From the entries below, please output exactly the lines starting at the one containing "Input: the spectrogram" and ending at the one containing "Read the spectrogram", both included.

Start of Records supplied

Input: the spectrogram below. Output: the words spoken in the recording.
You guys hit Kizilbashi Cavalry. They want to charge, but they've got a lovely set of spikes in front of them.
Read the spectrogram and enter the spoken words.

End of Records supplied
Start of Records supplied

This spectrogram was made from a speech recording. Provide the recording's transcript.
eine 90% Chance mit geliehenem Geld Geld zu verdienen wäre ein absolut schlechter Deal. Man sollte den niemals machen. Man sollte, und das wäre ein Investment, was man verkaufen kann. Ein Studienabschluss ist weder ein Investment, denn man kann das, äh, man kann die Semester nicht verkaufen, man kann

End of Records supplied

* Solution to this exercise
Input: the spectrogram below. Output: the words spoken in the recording.
You guys hit Kizilbashi Cavalry. They want to charge, but they've got a lovely set of spikes in front of them.
Read the spectrogram and enter the spoken words.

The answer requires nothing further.